The changes would clarify that debit card issuers should enable, and allow merchants to choose from, at least two unaffiliated networks for card-not-present debit card transactions, such as online purchases.
The Fed said two unaffiliated networks are often not available to process card-not-present debit card transactions because some issuers do not enable them, which prevents merchants from having a choice between competing networks when routing such transactions.
The Fed also issued its latest biennial interchange report, which found that U.S. payment card networks in 2019 processed 79.2 billion debit and general-use prepaid card transactions valued at $3.1 trillion. Total transaction volume grew 7 percent in 2019, in line with the 7.8 percent average annual growth rate from 2009 to 2018.

Source: Federal Reserve
Support for ‘true lender’ rule

Financial industry groups told Congress they oppose legislative efforts to repeal the OCC’s “true lender” rule.
Following a similar ICBA statement to Congress, the groups said the OCC rule brings clarity and accountability to lending and promotes wider access to credit. Repealing it would create significant legal impediments to creating this needed framework, they said.
The OCC rule creates a standard to determine when a bank is the “true lender” when partnering with a third party. Under the rule, banks are deemed true lenders if they fund the loan or are named as the lender in the loan agreement on the origination date.
House and Senate lawmakers have introduced resolutions to repeal the rule under the Congressional Review Act, which allows lawmakers to invalidate federal rules and limits agencies’ ability to issue a similar rule in the future. Proponents argue the rule undercuts state consumer protection laws.
Source: ICBA
Western Union to test banking products

Money transfer giant The Western Union Co. is set to test banking products like debit or credit cards for its customers in the third quarter, Bloomberg News reported, citing a Bloomberg Television interview with Western Union CFO Raj Agrawal.

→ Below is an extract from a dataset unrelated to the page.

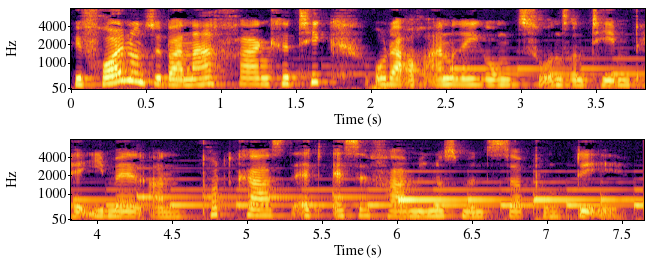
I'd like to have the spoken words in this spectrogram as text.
Wir freuen uns über Nachfragen, Kritik oder auch Anregungen zu unseren Themen per E-Mail an podcast.sfh-münster.de.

The Denver-based financial services company is also considering creating a marketplace where consumers can shop, Agrawal told the news outlet.
Source: S&P Global Market Intelligence; Bloomberg
Postal banking gains momentum

With Democrats in control of Congress and the White House, the concept of postal banking appears to be gaining traction.

Sen. Sherrod Brown, D-Ohio, a long-time proponent of postal banking, is leading the Senate Banking Committee. Top Democratic leaders are calling for a postal banking pilot program and have previously introduced bills to establish postal banking. Sen. Kirsten Gillibrand, D-N.Y., and others suggested Congress include $6 million in its appropriations bill to pilot a nonprofit banking operation run out of postal offices.

Postal banking advocates argue that leveraging the U.S. Postal Service's more than 34,000 locations to offer low-cost, basic banking services like checking accounts and low-interest loans is the best way to reach low income and underbanked consumers. It's a form of public banking that has been successful in several countries, including Japan, Germany, France and China. But opponents of postal banking believe it would create an unfair competitive environment for community banks, pitting them against a government entity with a virtually unlimited budget.

Some critics dismiss the need for postal banking, arguing the banking business is best left to the private sector.

"We have banks. The idea that the government is going to do a better job is just laughable," said Patrick Toomey, R-Pa., Senate Finance Committee ranking member.

With a razor-thin margin in the Senate, Democrats in favor of postal banking are facing an uphill battle, noted Isaac Boltansky, director of policy research at Compass Point Research & Trading LLC. "The odds are still heavily against postal banking being enacted any time in the near future."

The primary goal of a postal bank would be to serve unbanked and underbanked Americans. An FDIC survey in 2019 found that 5.4% of Americans were unbanked. Even more people are underbanked, meaning they have some access to financial services but still used high-cost products such as small-dollar loans from payday lenders.

Source: S&P Global Market Intelligence